The welfare of animals in extensive systems has received little attention despite significant welfare challenges in these environments. Additionally, recent reform of Common Agricultural Policy payments in the EU have put increasing financial emphasis on farmers to attain improved levels of animal welfare, although suitable methodologies for assessing animal welfare are lacking. Assessment of welfare in intensive systems frequently involves assessing compliance with buildings and space requirements, as well as behavioural observations of animals in their home pens and monitoring of health records. In extensive systems, however, many of these measures are inappropriate or impossible. Environments are often heterogeneous, animals may be difficult to observe, individuals may not be identifiable and health records may be limited or completely lacking. The expression of fear by extensive animals, which rarely come into close contact with humans, often limits the value and practicality of behavioural observations as welfare indicators. Currently, welfare audits of extensive farms rely greatly on mortality and morbidity records to determine welfare status. Whilst these measures are important, the strong health monitoring bias does not adequately allow an interpretation of the emotional experiences of extensive animals. We suggest that developing methodologies based on assessing key features of the environment, such as handling facilities, assessment of the skills, knowledge and planning of the stockperson, and assessing the animal at key points in the production cycle when they are gathered may allow a workable methodology for assessing animal welfare to be developed for extensive systems.

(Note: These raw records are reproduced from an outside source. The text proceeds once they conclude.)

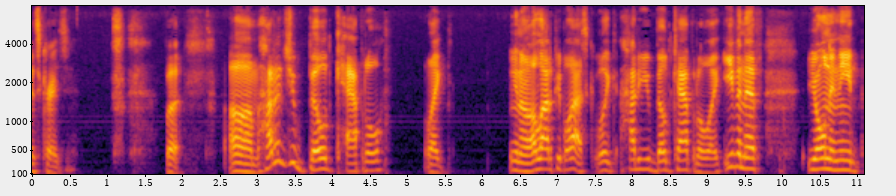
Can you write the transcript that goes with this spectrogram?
It's crazy. but um how did you build capital? Like you know, a lot of people ask, like how do you build capital? Like even if you only need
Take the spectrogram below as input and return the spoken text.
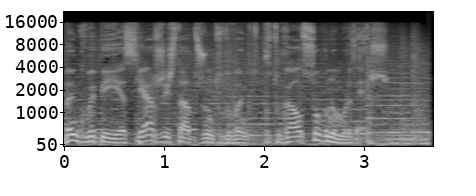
Banco BPI SA registado junto do Banco de Portugal sob o número 10.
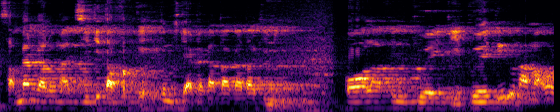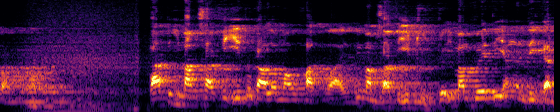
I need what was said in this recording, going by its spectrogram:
Sampai kalau ngaji kita fikih itu mesti ada kata-kata gini. Kola fil buaiti. Buaiti itu nama orang. Tapi Imam Syafi'i itu kalau mau fatwa itu Imam Syafi'i duduk, Imam Buaiti yang ngendikan.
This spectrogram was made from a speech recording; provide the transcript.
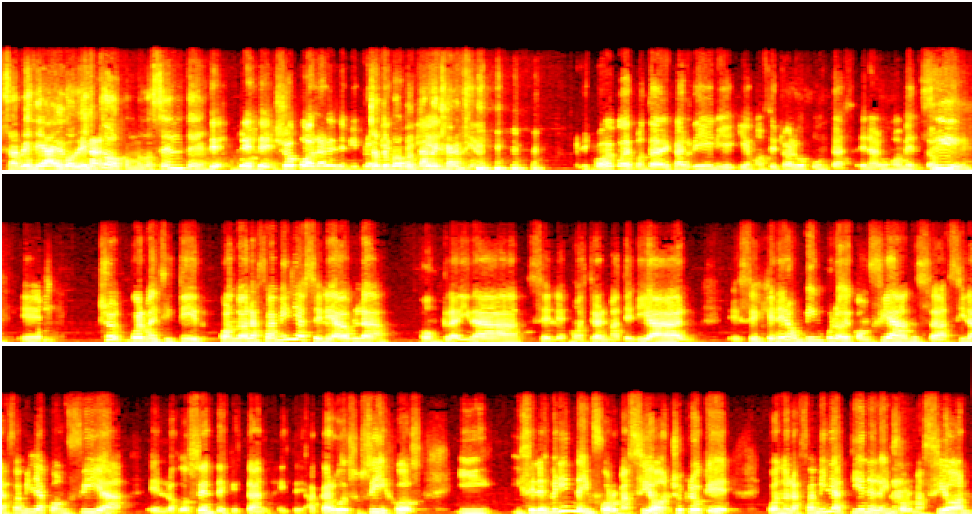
¿Sabés de algo de esto como docente? desde, yo puedo hablar desde mi propia Yo te puedo contar de jardín. Vos podés contar de jardín y, hemos hecho algo juntas en algún momento. Sí. Eh, yo vuelvo a insistir, cuando a la familia se le habla con claridad, se les muestra el material, eh, se genera un vínculo de confianza, si la familia confía en los docentes que están este, a cargo de sus hijos y, se les brinda información, yo creo que cuando la familia tiene la información,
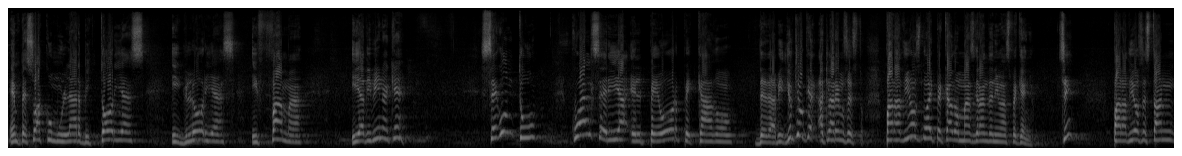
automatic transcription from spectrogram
empezó a acumular victorias y glorias y fama y adivina qué. Según tú, ¿cuál sería el peor pecado de David? Yo quiero que aclaremos esto. Para Dios no hay pecado más grande ni más pequeño. ¿Sí? Para Dios están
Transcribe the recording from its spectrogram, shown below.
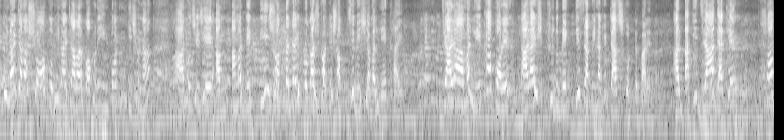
অভিনয়টা আমার শখ, অভিনয়টা আমার কখনোই ইম্পর্টেন্ট কিছু না। আর হচ্ছে যে আমার ব্যক্তি সত্তাটাই প্রকাশ ঘটে সবচেয়ে বেশি আমার লেখায়। যারা আমার লেখা পড়েন, তারাই শুধু ব্যক্তি সাপিনাকে টাচ করতে পারেন। আর বাকি যা দেখেন, সব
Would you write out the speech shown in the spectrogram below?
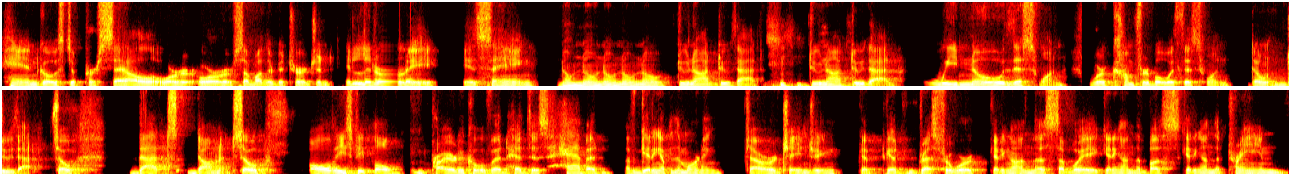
hand goes to Persil or or some other detergent, it literally is saying, no, no, no, no, no, do not do that. do not do that. We know this one. We're comfortable with this one. Don't do that. So that's dominant. So all these people prior to COVID had this habit of getting up in the morning, shower, changing, get, get dressed for work, getting on the subway, getting on the bus, getting on the train,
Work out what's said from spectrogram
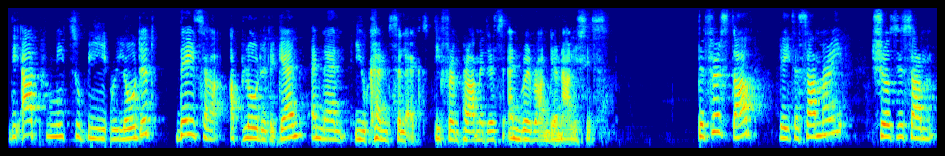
the app needs to be reloaded, data uploaded again, and then you can select different parameters and rerun the analysis. The first tab, Data Summary, shows you some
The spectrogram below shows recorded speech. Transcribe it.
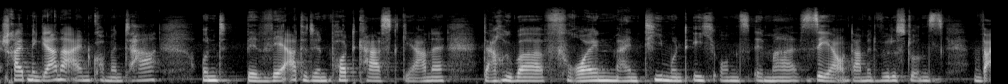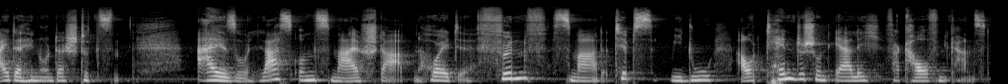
Schreib mir gerne einen Kommentar und bewerte den Podcast gerne. Darüber freuen mein Team und ich uns immer sehr und damit würdest du uns weiterhin unterstützen. Also, lass uns mal starten. Heute fünf smarte Tipps, wie du authentisch und ehrlich verkaufen kannst.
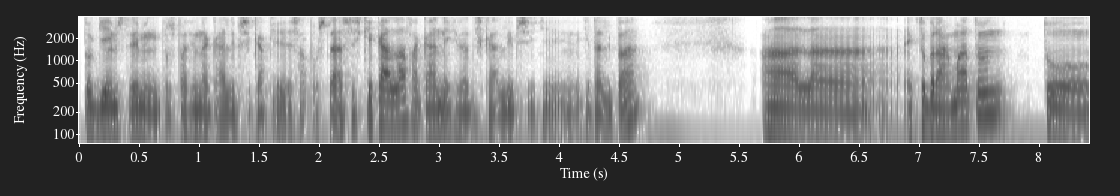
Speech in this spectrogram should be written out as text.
το game streaming προσπαθεί να καλύψει κάποιες αποστάσεις και καλά θα κάνει και θα τις καλύψει και, και τα λοιπά. Αλλά εκ των πραγμάτων το,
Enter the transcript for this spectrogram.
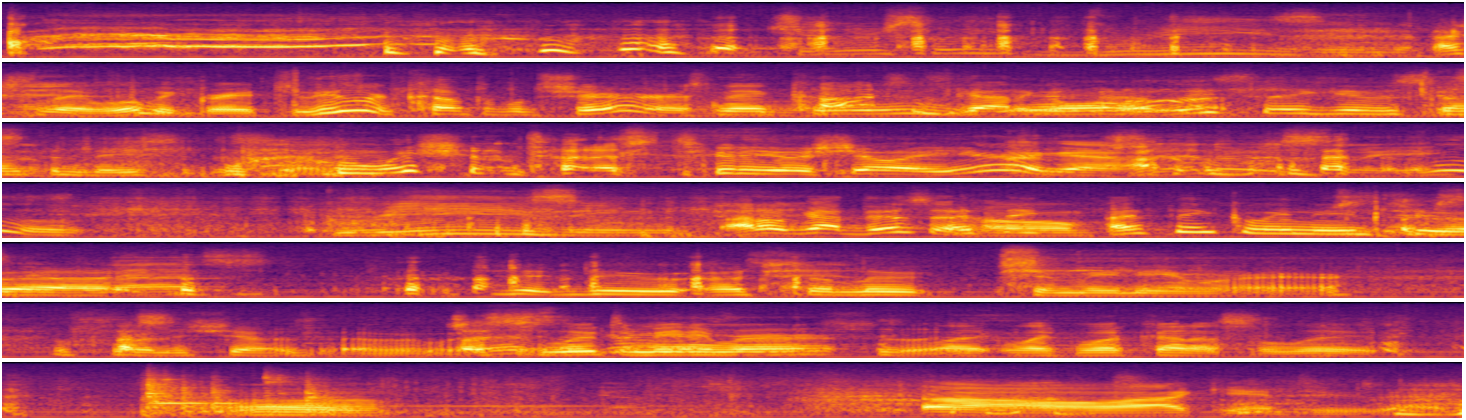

|Publication Title||Animal Welfare|
|Author Address||Scottish Agricultural College, Bush Estate, Penicuik, Midlothian, EH26 0PH, UK. firstname.lastname@example.org|
|Cite this work||
Researchers should cite this work as follows: